As recently transplanted Americans who came to the Lake region for retirement, safety and security was a dominant issue in the months leading up to our leaving the U.S. Given the steady stream of drug cartel violence presented on TV, reinforced by US State Department advisories and the increasingly hysterical concerns expressed by friends and family, we started to lose confidence in our own research and decision to leave for Lake Chapala, Mexico. Fear is a powerful emotion that if left unchecked can quickly grow into paralysis and the abandonment of a dream. Finally, exhausted by these worries, we decided to make the move knowing that we could always return if we found that the Mexico we dreamed of was no longer a reality.
See this chart here: http://www.nationmaster.com/graph/cri_tot_cri-crime-total-crimes
With this as background, here is what we found after a few months of living in the Lake Chapala region. It can be best summed up by a comment I made to my wife as the tragic events unfolded in Aurora, Colorado with innocents once again slaughtered by a lone gunman…I turned to my wife and without thinking simply said “I am so glad that we are here, safe in Mexico.” Now, it would be a mistake to underemphasize the dangers that are in Mexico. The Drug cartels are powerful entities that challenge the long-term stability of a vibrant and democratic Mexican society. However, having lived in New York, Los Angeles, Miami, and other major U.S cities in our lifetime, we can make the same set of generalizations for living in both countries: know neighborhoods to avoid, always be alert, and stay informed of safety issues and threats where you live. And, mindful that we are only just learning about our new home, we proceed with caution. But caution was also our byword when we moved to new cities in the U.S. for job opportunities. And like our U.S. experiences, here at Lakeside we behave differently during daylight than we do at night.
During daylight hours, we always feel safe and at home. Unlike the U.S., we know the number of armed citizens is greatly diminished. This has been a great relief to us. But beyond that, we have come to admire and appreciate the kindness and consideration of our Mexican neighbors. The warmth and concern they exhibit for others is genuine. People here care, and we are quite confident would come to the aid of friend or stranger if ever needed. This is not a feeling we had living in any of our previous U.S. communities.
We live in San Antonio Tlayacapan, adjacent to Ajijic. Rather than a car, we drive a golf-cart. Every day we drive through our mostly Mexican village to get to ex-pat land in Ajijic. Because our speed is more akin to jogging than driving, we have become a known quantity to the locals, who greet us with smiles and good wishes as we exchange expressions of “Buen Dia” along the way. And this spirit seems to pervade the region leaving us feeling comfortable and at home in this non-threatening environment. But HOME here is not another sterile “DISNEY THEME PARK.” This is a real village with the downside one expects to find …crime although rarely ever violent, is here in the form of burglaries and robberies, all typical of what you encounter in the U.S. and Canada. And, like living in all small towns without a great preponderance of foot-traffic and without a hovering police presence, we rarely venture out at night unless we have a specific destination or leave home to visit newfound friends. While we enjoy wandering during the day, we do not stroll through the streets or along the lake at night, but again this is the same behavior we exhibited in the States.

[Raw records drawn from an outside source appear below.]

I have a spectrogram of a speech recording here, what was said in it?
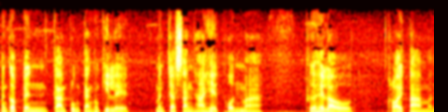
มันก็เป็นการปรุงแต่งของกิเลส มันจะสรรหาเหตุผลมา เพื่อให้เราคล้อยตามมัน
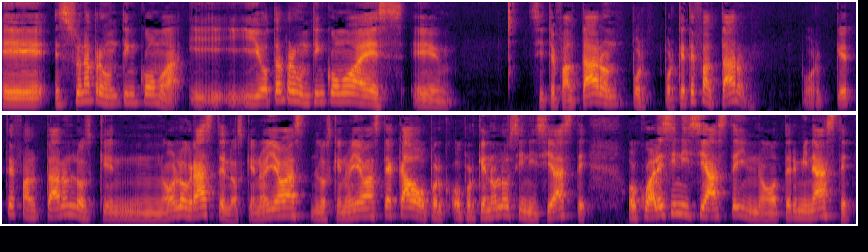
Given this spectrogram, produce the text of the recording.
Eh, esa es una pregunta incómoda. Y, otra pregunta incómoda es, eh, si te faltaron, ¿por, qué te faltaron? ¿Por qué te faltaron los que no lograste, los que no, llevas, los que no llevaste a cabo? ¿O por qué no los iniciaste? ¿O cuáles iniciaste y no terminaste?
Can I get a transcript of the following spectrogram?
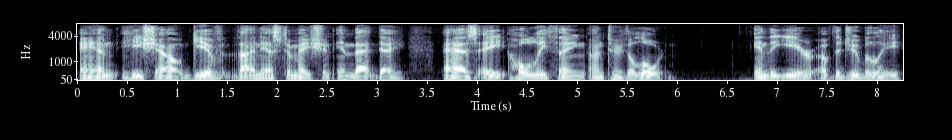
and he shall give thine estimation in that day as a holy thing unto the Lord. In the year of the Jubilee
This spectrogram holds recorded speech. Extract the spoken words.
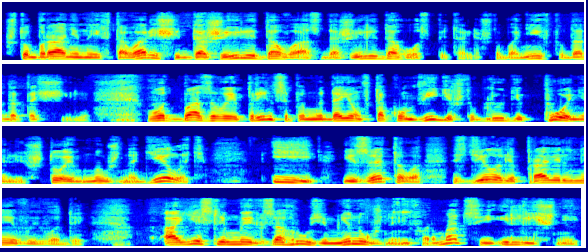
чтобы раненые их товарищи дожили до вас, дожили до госпиталя, чтобы они их туда дотащили. Вот базовые принципы мы даем в таком виде, чтобы люди поняли, что им нужно делать, и из этого сделали правильные выводы. А если мы их загрузим ненужной информацией и лишней,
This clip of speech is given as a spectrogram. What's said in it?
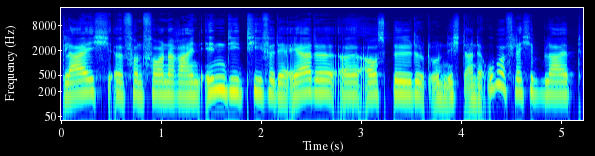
gleich äh, von vornherein in die Tiefe der Erde äh, ausbildet und nicht an der Oberfläche bleibt.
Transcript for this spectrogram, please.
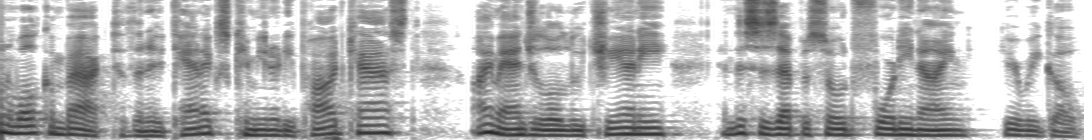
and welcome back to the Nutanix Community Podcast. I'm Angelo Luciani, and this is episode 49. Here we go.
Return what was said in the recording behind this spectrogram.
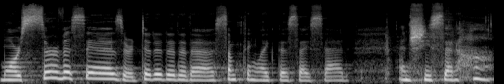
more services or da da da da da, something like this. I said, and she said, huh.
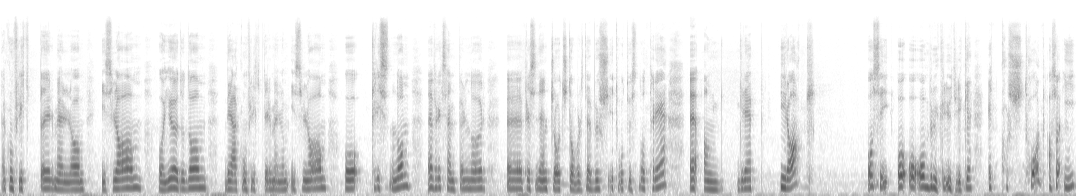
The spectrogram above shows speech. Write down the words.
Det er konflikter mellom islam og jødedom. Det er konflikter mellom islam og kristendom. Eh, F.eks. når eh, president George W. Bush i 2003 angrep Irak og, si, og, og, og, bruker uttrykket 'et korstog', altså i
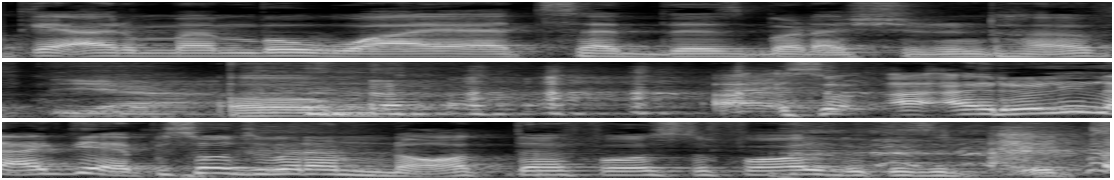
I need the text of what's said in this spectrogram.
okay, I remember why I said this, but I shouldn't have. Yeah. Um, I, so I, really like the episodes where I'm not there first of all because it, it's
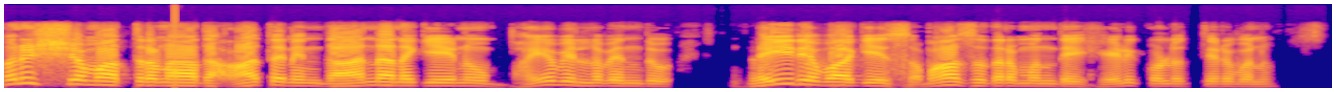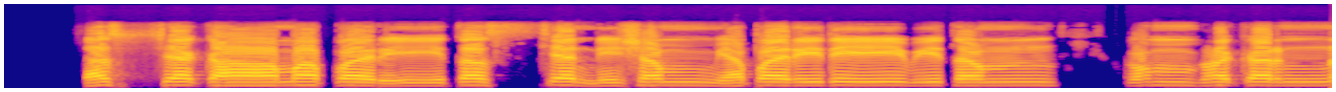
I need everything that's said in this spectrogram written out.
ಮನುಷ್ಯ ಮಾತ್ರನಾದ ಆತನಿಂದ ನನಗೇನು ಭಯವಿಲ್ಲವೆಂದು ಧೈರ್ಯವಾಗಿ ಸಭಾಸದರ ಮುಂದೆ ಹೇಳಿಕೊಳ್ಳುತ್ತಿರುವನು. ತಸ್ಯ ಕಾಮಪರೀತಸ್ಯ ನಿಶಮ್ಯ ಪರಿದೀವಿತಂ ಕುಂಭಕರ್ಣ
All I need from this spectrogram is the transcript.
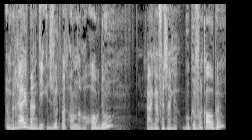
een bedrijf bent die iets doet wat anderen ook doen, ga ik even zeggen, boeken verkopen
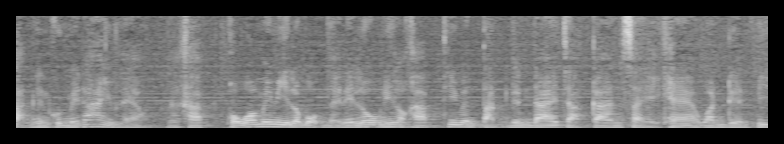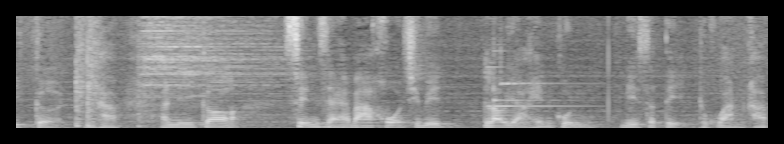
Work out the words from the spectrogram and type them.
ตัดเงินคุณไม่ได้อยู่แล้วนะครับ เพราะว่าไม่มีระบบไหนในโลกนี้หรอกครับที่มันตัดเงินได้จากการใส่แค่วันเดือนปีเกิดนะครับ อันนี้ก็สินแสบาโค้ดชีวิต เราอยากเห็นคุณมีสติทุกวันครับ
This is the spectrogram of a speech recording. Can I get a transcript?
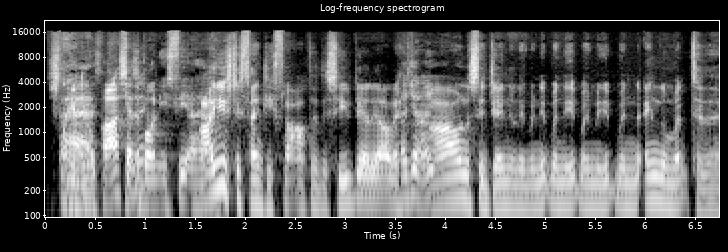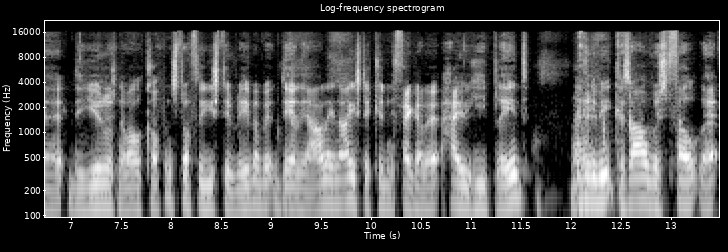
sliding Uh, pass. get is the he? ball on his feet. uh, I used to think he flat out to deceive Dele Alli. Did you, right? I honestly, genuinely, when when when, when England went to the, the Euros and the World Cup and stuff, they used to rave about Dele Alli, and I used to couldn't figure out how he played every week because I always felt that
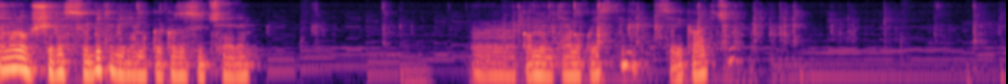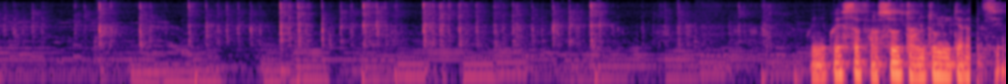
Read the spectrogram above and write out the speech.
Facciamolo uscire subito e vediamo che cosa succede. Uh, commentiamo questi, se di. Quindi questo farà soltanto un'iterazione.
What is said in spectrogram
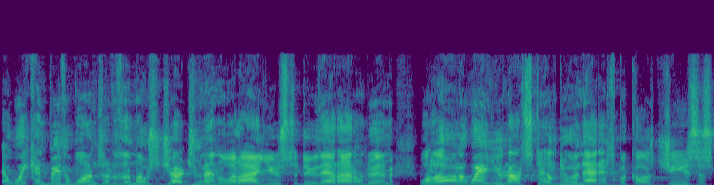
And we can be the ones that are the most judgmental. Well, I used to do that, I don't do it. Anymore. Well, the only way you're not still doing that is because Jesus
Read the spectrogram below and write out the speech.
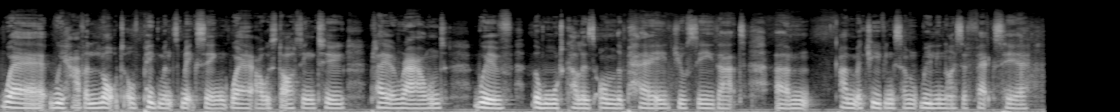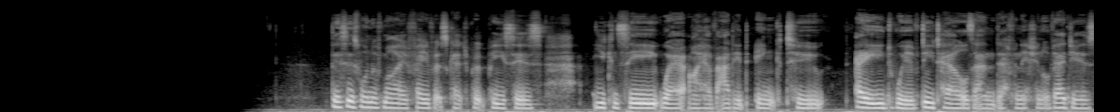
where we have a lot of pigments mixing where I was starting to play around with the watercolours on the page you'll see that um, I'm achieving some really nice effects here. This is one of my favourite sketchbook pieces. You can see where I have added ink to aid with details and definition of edges.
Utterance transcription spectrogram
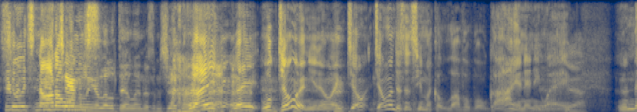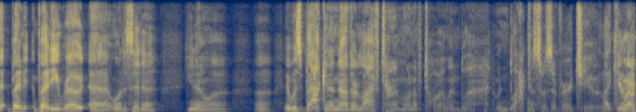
so it's not He's channeling a little Dylan or some shit. right, right. Well, Dylan, you know, like Dylan, Dylan doesn't seem like a lovable guy in any way. Yeah. And that, but but he wrote, uh, what is it? Uh, you know, uh, it was back in another lifetime, one of toil and blood, when blackness was a virtue. Like you're like,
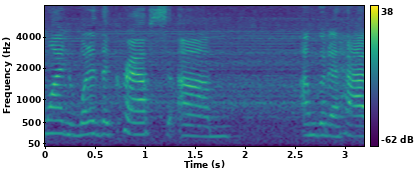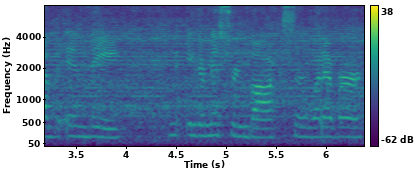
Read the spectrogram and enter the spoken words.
one, one of the crafts um, I'm going to have in the either mystery box or whatever.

So like the Canadians and Americans we have met at Lakeside, we feel comfortable in our surroundings and use the same good sense we used back in our own home countries. Do we have any plans of returning to a life in the US? Not if we can help it.
By Steven Seligman
Check out what the rest of the world is saying about safety in Mexico and Lake Chapala: